This Court is not empowered to interfere with a state court
proceeding in the way Holtz requests.
other hand, official-capacity suits against state officials
that seek only prospective injunctive relief are permitted by
Section 1983 and not forbidden by the Eleventh Amendment.
Will v. Mich. Dep't of State Police, 491 U.S.
58, 71 n.10 (1989); Ex Parte Young, 209 U.S. 123,
(1908); Power v. Summers, 226 F.3d 815, 819 (7th
Cir. 2000). Holtz is therefore not precluded from proceeding
against Rakowski in his official capacity. However, because
an official-capacity suit is deemed to be against the entity
of which an officer is an agent, Kroll v. Bd. of Trustees
of Univ. of Ill., 934 F.2d 904, 907 (7th Cir. 1991), and
because the proper defendant in a claim for injunctive relief
is the supervisory government official who would be
responsible for ensuring injunctive relief is carried out,
Gonzalez v. Feinerman, 663 F.3d 311, 315 (7th Cir.
2011), the more appropriate defendant in this case is Caleb
Frostman (“Frostman”), the Secretary of the
Wisconsin Department of Workforce Development
(“WDWD”). For the sake of clarity, the Court will
dismiss Rakowski and substitute Frostman as a defendant for
purposes of the due process claim.
the Court will dismiss the portion of Holtz's amended
complaint relating to allegations under the ADA. This case
will move forward only as to the due process claim alleged in
Holtz's amended complaint.
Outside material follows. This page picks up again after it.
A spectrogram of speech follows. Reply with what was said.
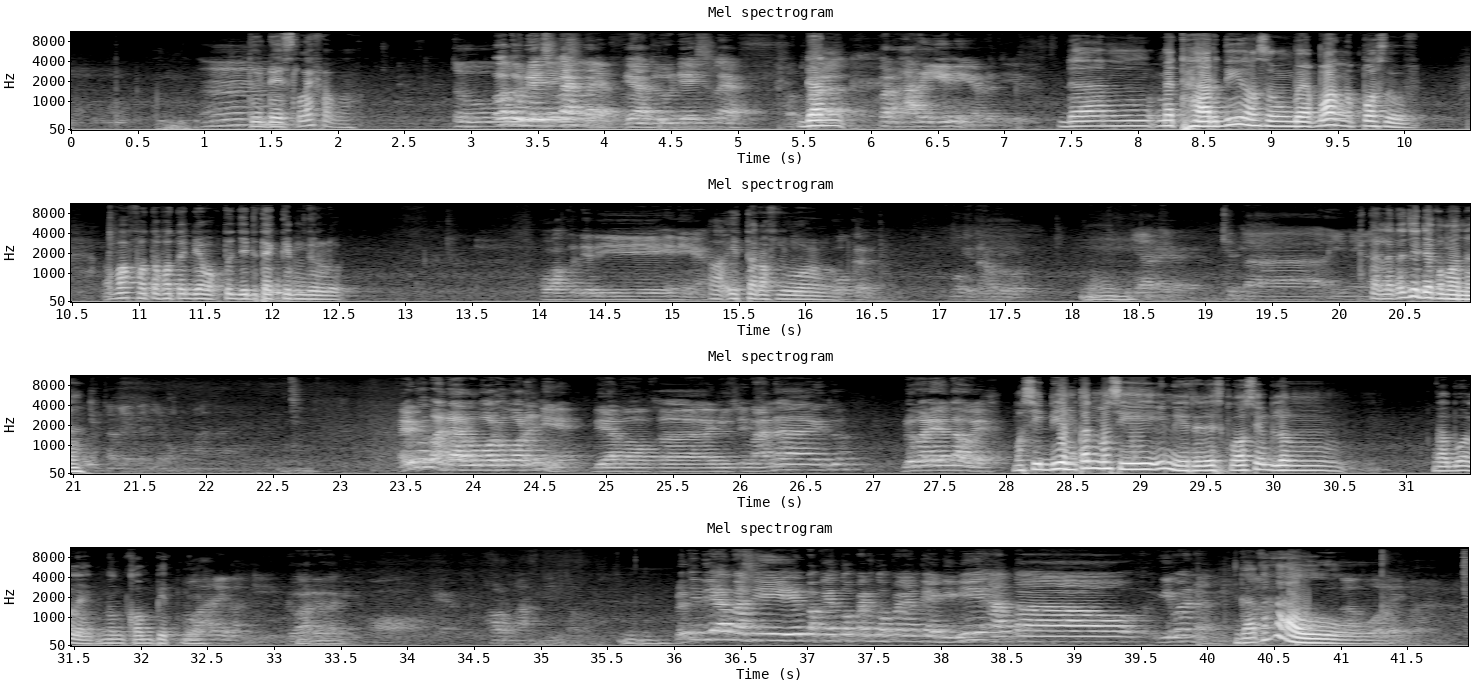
Hmm, Two days live apa? Two, Oh, two days left. Ya, two days left. Dan- per hari ini ya berarti. Dan Matt Hardy langsung banyak banget ngepost tuh apa foto-foto dia waktu jadi tag team dulu. Oh, waktu jadi ini ya. Uh, Eater of the World. Woken. Kita ngobrol. Hmm. Ya, Iya, iya. kita ini Kita lihat aja dia ke mana. Kita lihat aja mau ke mana. Tapi belum ada rumor-rumor ini ya. Dia mau ke industri mana gitu. Belum ada yang tahu ya. Masih diem kan masih ini release clause-nya belum nggak boleh non compete. Dua hari lagi. Dua hari lagi. Oh, oke. Hormat gitu. Berarti dia masih pakai topeng-topengan kayak gini atau gimana nih? Nggak tahu. Nggak boleh.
If she so desires, Holtz can
file a motion for leave to file a second amended complaint
that corrects the deficiencies the Court identified above
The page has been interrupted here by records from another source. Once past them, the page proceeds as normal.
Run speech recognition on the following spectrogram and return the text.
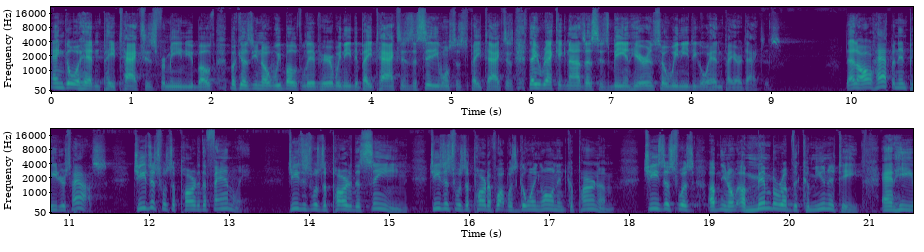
and go ahead and pay taxes for me and you both because, you know, we both live here. We need to pay taxes. The city wants us to pay taxes. They recognize us as being here, and so we need to go ahead and pay our taxes. That all happened in Peter's house. Jesus was a part of the family. Jesus was a part of the scene. Jesus was a part of what was going on in Capernaum. Jesus was a, you know, a member of the community. And he,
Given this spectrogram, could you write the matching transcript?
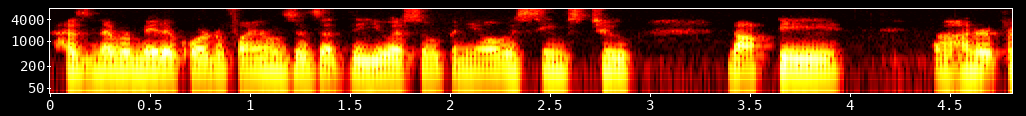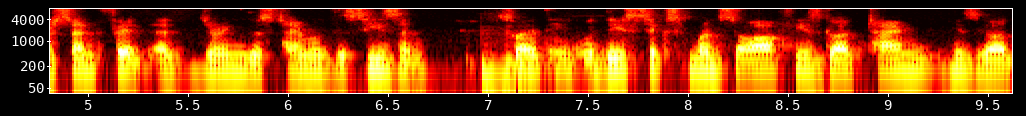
has never made a quarterfinals is at the U.S. Open. He always seems to not be hundred percent fit at, during this time of the season. So I think with these six months off, he's got time. He's got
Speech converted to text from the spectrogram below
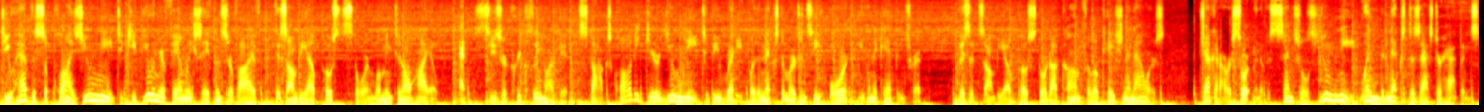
Do you have the supplies you need to keep you and your family safe and survive? The Zombie Outpost store in Wilmington, Ohio At Caesar Creek Flea Market stocks quality gear you need to be ready for the next emergency or even a camping trip. Visit zombieoutpoststore.com for location and hours. Check out our assortment of essentials you need when the next disaster happens.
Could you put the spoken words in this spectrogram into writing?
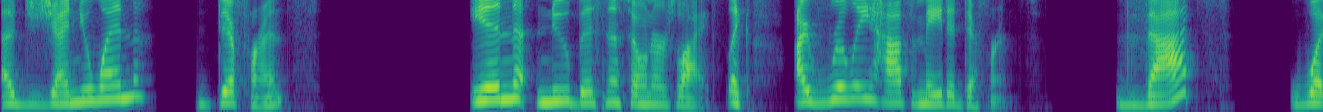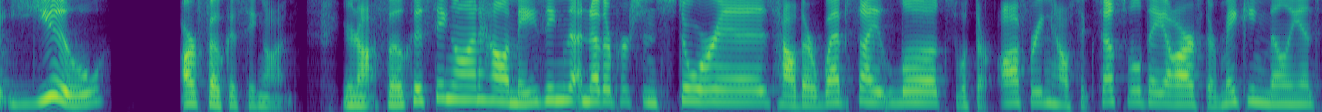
a genuine difference in new business owners' lives. Like, I really have made a difference. That's what you are focusing on. You're not focusing on how amazing another person's store is, how their website looks, what they're offering, how successful they are, if they're making millions.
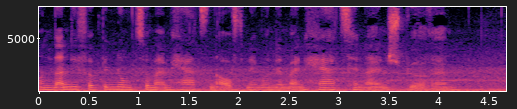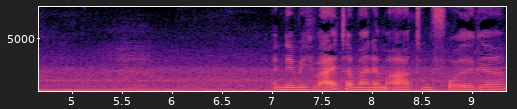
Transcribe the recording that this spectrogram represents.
und dann die Verbindung zu meinem Herzen aufnehme und in mein Herz hineinspüre. Indem ich weiter meinem Atem folge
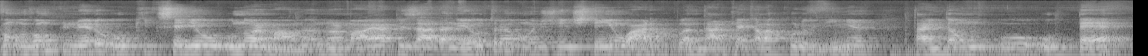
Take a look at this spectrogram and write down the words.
Vamos, vamos primeiro o que, que seria o, o normal, né? O normal é a pisada neutra, onde a gente tem o arco plantar, que é aquela curvinha, tá? Então o, o pé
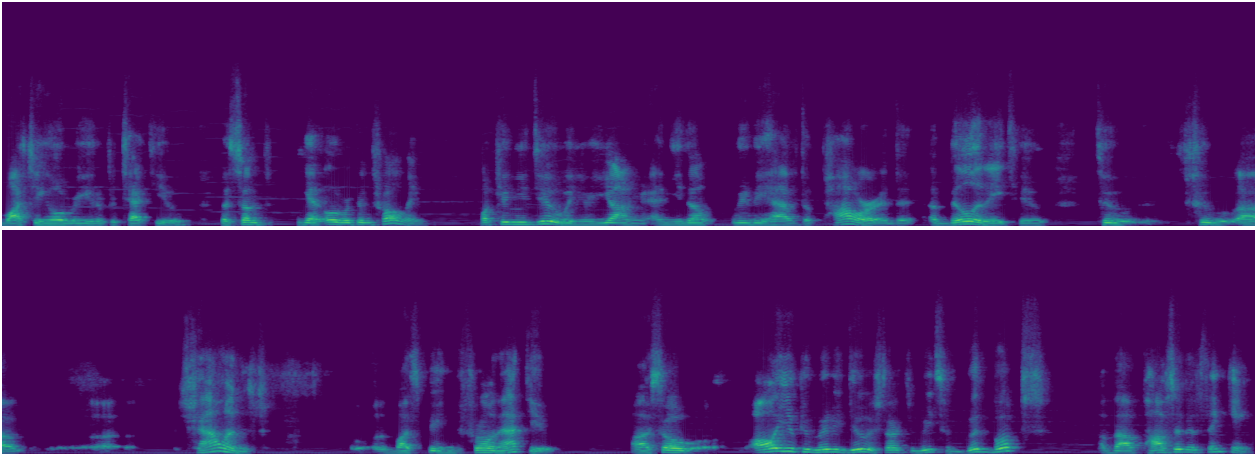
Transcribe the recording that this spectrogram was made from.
watching over you to protect you, but some get over controlling. What can you do when you're young and you don't really have the power and the ability to to to uh, uh, challenge what's being thrown at you. Uh, so all you can really do is start to read some good books about positive thinking.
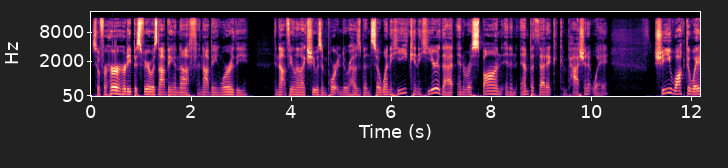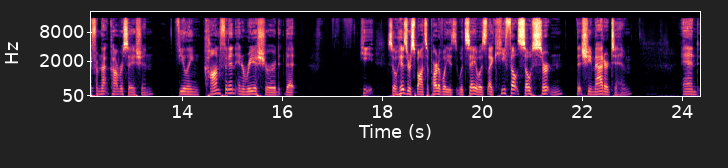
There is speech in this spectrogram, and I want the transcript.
So for her, her deepest fear was not being enough and not being worthy and not feeling like she was important to her husband. So when he can hear that and respond in an empathetic, compassionate way, she walked away from that conversation feeling confident and reassured that he so his response a part of what he would say was like he felt so certain that she mattered to him and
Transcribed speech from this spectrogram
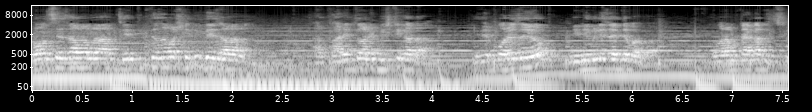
লঞ্চে ঝামেলা, যে দিকতে যাব সেদিক ঝামেলা। আর বাড়ি তো অনেক বৃষ্টি কাদা ঈদের পরে যাইও, নিরিবিলি যাইতে পারবা। তোমার আমি টাকা দিচ্ছি।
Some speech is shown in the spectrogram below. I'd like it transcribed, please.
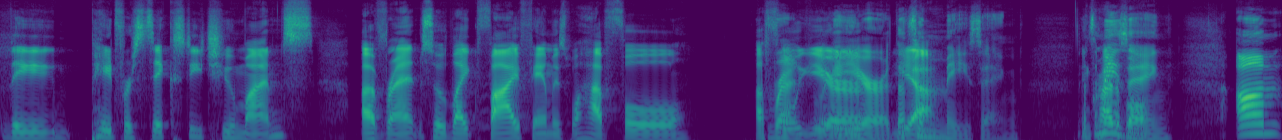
they paid for sixty two months of rent, so like five families will have full a full Rent year. A year. That's yeah. amazing. That's Incredible. amazing. Um,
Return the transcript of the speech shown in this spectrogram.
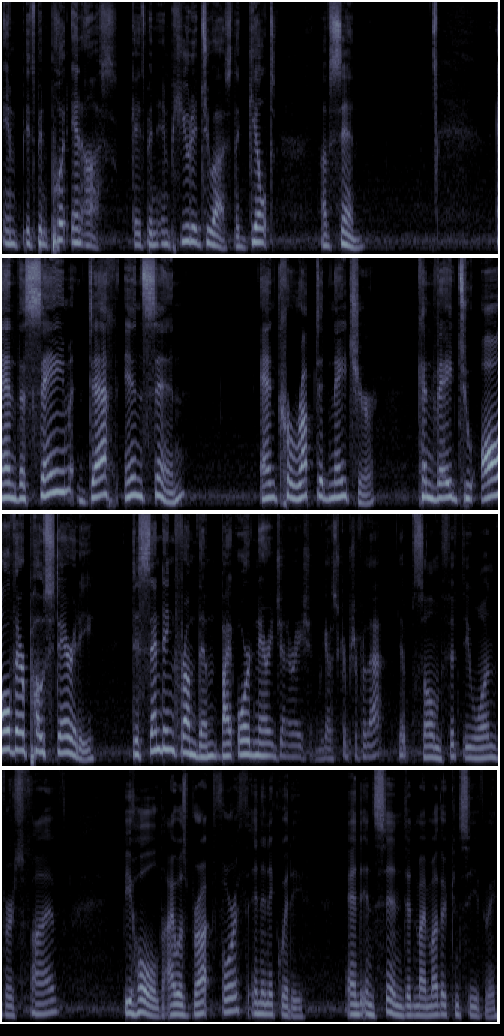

with respect to her ADA claim. Holtz is warned that if she
files a second amended complaint, that pleading will
supersede her amended complaint; it therefore must be
complete in itself without reference to any earlier
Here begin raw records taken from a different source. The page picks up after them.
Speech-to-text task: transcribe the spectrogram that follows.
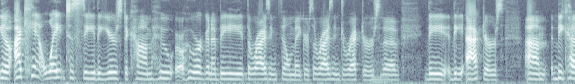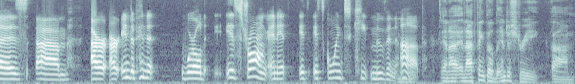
you know, I can't wait to see the years to come who who are going to be the rising filmmakers, the rising directors, mm-hmm. the the the actors, um, because um, our our independent world is strong and it, it it's going to keep moving mm-hmm. up. And I and I think that the industry um,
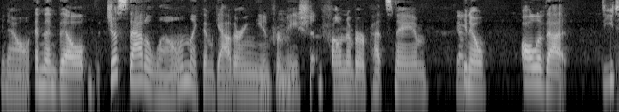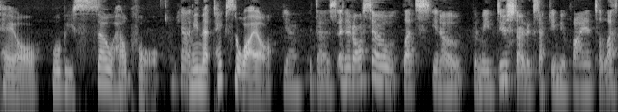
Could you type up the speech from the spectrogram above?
you know, and then they'll just that alone, like them gathering the Mhm. information, phone number, pet's name, Yeah. you know, all of that detail will be so helpful. Yeah. I mean, that takes a while. Yeah, it does. And it also lets, you know, when we do start accepting new clients, it lets,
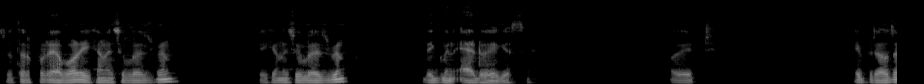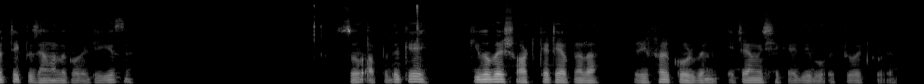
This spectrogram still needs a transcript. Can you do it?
তো তারপরে আবার এখানে চলে আসবেন। এখানে চলে আসবেন। দেখবেন অ্যাড হয়ে গেছে। ওয়েট এই ব্রাউজারটা একটু ঝামেলা করে, ঠিক আছে? সো আপনাদেরকে কীভাবে শর্টকাটে আপনারা রেফার করবেন, এটা আমি শেখাই দিব। একটু ওয়েট করেন।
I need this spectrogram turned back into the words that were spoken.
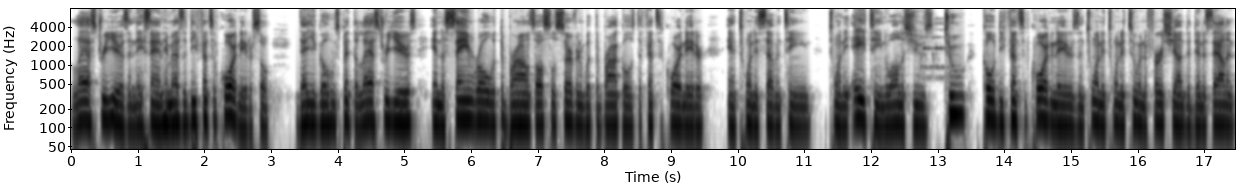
last three years, and they saying him as the defensive coordinator. So there you go, who spent the last three years in the same role with the Browns, also serving with the Broncos defensive coordinator in 2017, 2018. New Orleans used two co-defensive coordinators in 2022 in the first year under Dennis Allen.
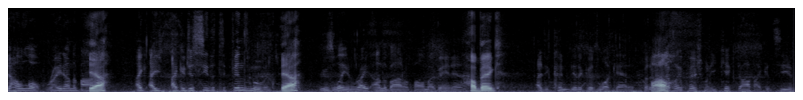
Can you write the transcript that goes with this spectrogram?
Down low, right on the bottom. Yeah, I, I, I could just see the t- fins moving. yeah. He was laying right on the bottom, following my bait in. How big? I couldn't get a good look at it, but it was definitely a fish. When he kicked off, I could see him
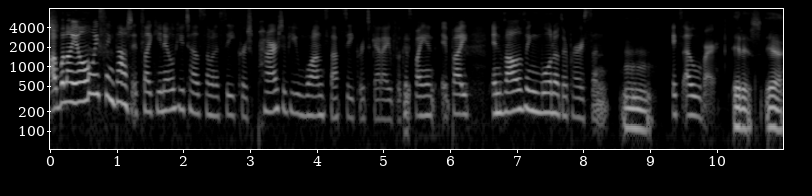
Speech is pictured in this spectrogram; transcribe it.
Yeah. Uh, well, I always think that it's like you know, if you tell someone a secret, part of you wants that secret to get out because by in, by involving one other person, mm, it's over. it is. Yeah.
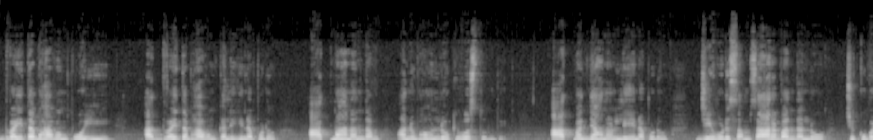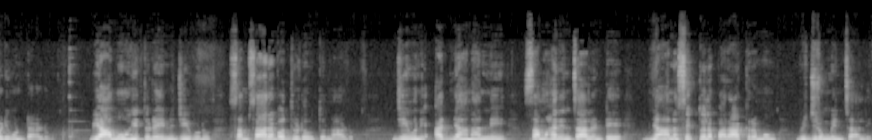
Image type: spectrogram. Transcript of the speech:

pleadings. See Duda v. Bd. of Educ. of Franklin Park Pub.
Sch. Dist. No. 84, 133 F.3d 1054, 1056-57 (7th Cir.
is instructed to serve her amended complaint on Defendant
Frostman. She can do this in one of two ways. She may obtain
service on her own accord, or she may ask the Court to order
service by the U.S. Marshal. If Plaintiff wishes to effect
service herself, she should file a request for the Clerk of
the Court to issue a service packet to her. If she desires
service by the U.S. Marshal, she must file a letter with this
Court asking for an appropriate order. The current fee for
waiver-of-service packages is $8.00 per item mailed. The full
fee schedule is provided at 28 C.F.R. §§
0.114(a)(2), (a)(3). ...